Share this post


Link to post
Share on other sites
Guest Anonymous Poster
> However, at this time, he doesn't have any
> funds to pay me.

So, the whole thing collapses if you say 'no' or can't complete the project?

Share this post


Link to post
Share on other sites
Quote:
Original post by Freshmaker
However, at this time, he doesn't have any funds to pay me.
So he can pay you in other ways (a % of the company). If he isn't paying you then you are investing your time into his company (and in so doing taking a risk that you will lose the value of that time). Given that you are investing in the company and taking a risk your reward should be considerably higher than a simple calculation of what you would earn on a hourly rate.

Quote:
This sounds fine except he is runing the site, and it may never bring in income (through no advertising, or perhaps he just gives out free accounts).
Does his business plan say he will give away accounts?
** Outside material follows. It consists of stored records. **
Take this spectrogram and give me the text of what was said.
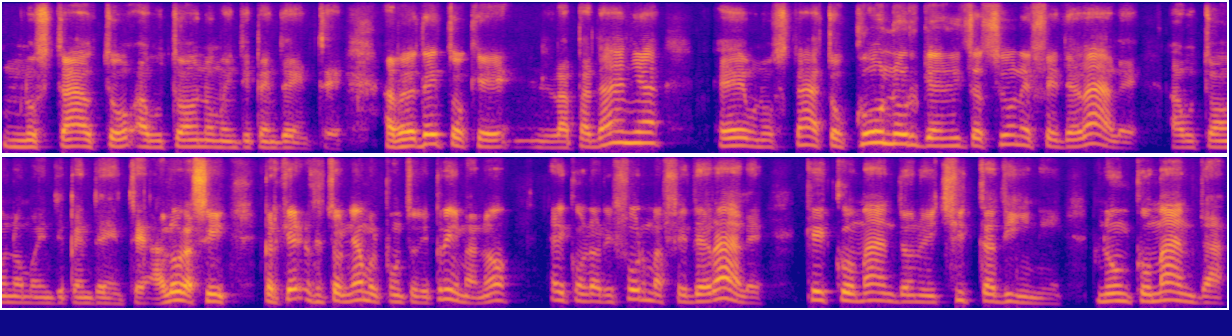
uno Stato autonomo indipendente. Aveva detto che la Padania è uno Stato con organizzazione federale autonomo indipendente. Allora sì, perché ritorniamo al punto di prima, no? È con la riforma federale che comandano i cittadini, non, comanda,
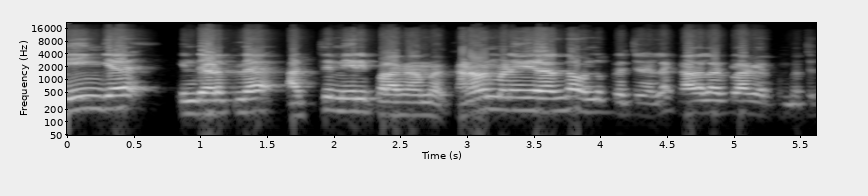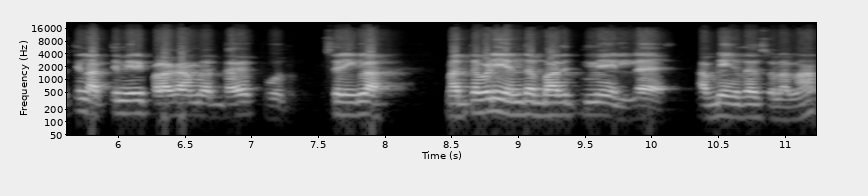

Does he have a plan to attract advertising (or any sort of real plan at all) that makes you think it might make money? If not, stay away.

Generally I agree with everyone else. This needs to be put on a proper business footing or you need to walk away.

Share this post


Link to post
Share on other sites

Create an account or sign in to comment

You need to be a member in order to leave a comment

Create an account

Sign up for a new account in our community. It's easy!

Register a new account

Sign in

Already have an account? Sign in here.

Sign In Now

Sign in to follow this